The NHS adds that “GET should only be carried out by a trained specialist with experience of treating CFS and, if possible, should be offered on a one-to-one basis.”

The idea sounds reasonably straightforward, although no doubt the execution is rather more troublesome! Find out what you’re capable of, then very slowly increase, possibly using goals as milestones and incentives. Although the word ‘exercise’ is used, it doesn’t mean going for half hour walks. (At least to begin with!) The activities need to be tailored to the individual and could be anything from stretches, to standing and sitting, to walking for ten minutes, to swimming, to going to the shops, and so on.

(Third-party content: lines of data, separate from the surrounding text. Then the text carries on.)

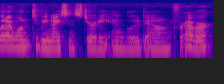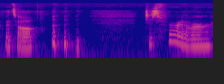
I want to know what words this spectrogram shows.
but I want it to be nice and sturdy and glued down forever. That's all. Just forever.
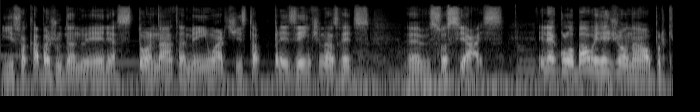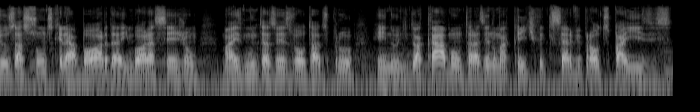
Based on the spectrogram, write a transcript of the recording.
E isso acaba ajudando ele a se tornar também um artista presente nas redes eh, sociais. Ele é global e regional, porque os assuntos que ele aborda, embora sejam mais muitas vezes voltados para o Reino Unido, acabam trazendo uma crítica que serve para outros países.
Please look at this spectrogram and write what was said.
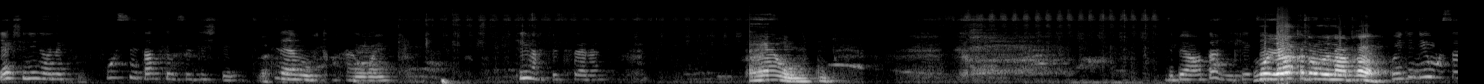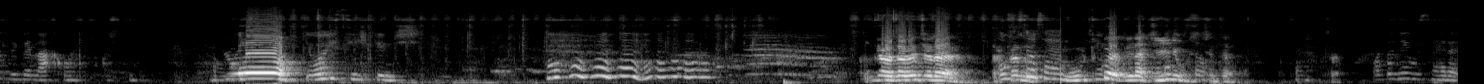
Яг шиний нэг хүүсний доотлог шүү дээ. Тэр амар өвдөх хаа гоё. Тийм авчих тэгэхээр. Аа өвдөн. Би одоо хийлээ. Гөө яах гэдэг юм наадгаа. Гүн чи нэг мосол нэг наахгүй болохгүй дээ. Йоо. Юу хийх юм биш. Яа завж өрөө. Өвдсөн сайн. Өвдөхгүй би наа чи энийг үсч чинь. Одоо нэг ус хараа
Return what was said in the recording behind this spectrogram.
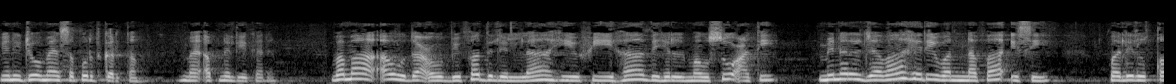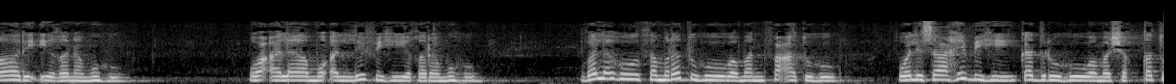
یعنی جو میں سپرد کرتا ہوں، میں اپنے لیے کریں وما اودا بفضل اللہ فی هذه الموسوعه من الجواهر والنفائس فللقارئ غنمه وعلى مؤلفه غرمه ولہ ثمرت و منفعت و لساحب ہی قدر و مشقت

But there are very different opinions about the suitability and success of this as a treatment method.

NICE and the NHS currently support the use of GET as a key form of treatment for ME/CFS.

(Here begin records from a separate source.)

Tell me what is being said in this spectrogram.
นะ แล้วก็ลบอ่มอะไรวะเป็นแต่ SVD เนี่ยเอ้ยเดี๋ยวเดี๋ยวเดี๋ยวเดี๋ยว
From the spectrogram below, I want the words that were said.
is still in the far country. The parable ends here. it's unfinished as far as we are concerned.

The ME Association leaflet titled ‘ME/CFS: your questions answered’ says that while NICE guidelines recommends that GET be offered to those with mild to moderate symptoms (along with other treatments) they do not agree with this “. . . on the grounds that existing research evidence is weak and not consistent.” They have also carried out their own survey which returned the result that ‘significant numbers’ found the treatment had no effect or actually made them worse. They allow that some people find GET beneficial, but since it’s not currently possible to determine who these are beforehand, and given the number finding otherwise, it should be discontinued as a blanket treatment. They state that if it were a licensed drug it would already have been up for review.

It also sounds as though the success of GET depends on many things, including:

  • The attitude of the specialist supervising. Do they believe ME/CFS is a real condition with physical symptoms? Do they make it clear that the patient has to take things steadily and may have to ease off if they have a bad day, and that if they have a bad relapse they may have to begin all over again?
  • How the individual implements the method. Do they keep pushing themselves to improve and so cause a relapse or do they stop when necessary. Do they try once and then give up? Do they lose hope when it turns out not to be a cure.
  • The condition. ME/CFS is a variable condition, you can have good days and bad days, be fine for ages then suffer a relapse. Different triggers may make GET unsuitable for some.

For me, given that I’m used to managing my own condition, I already push myself to do what I can when I’m able, I don’t fancy having to drive to the clinic every month, and I hate setting ‘goals’, I don’t see this as something that would work for me. If it’s even offered. Not that I’m refusing it out of hand, I just don’t see where the benefits would come in.

Sources: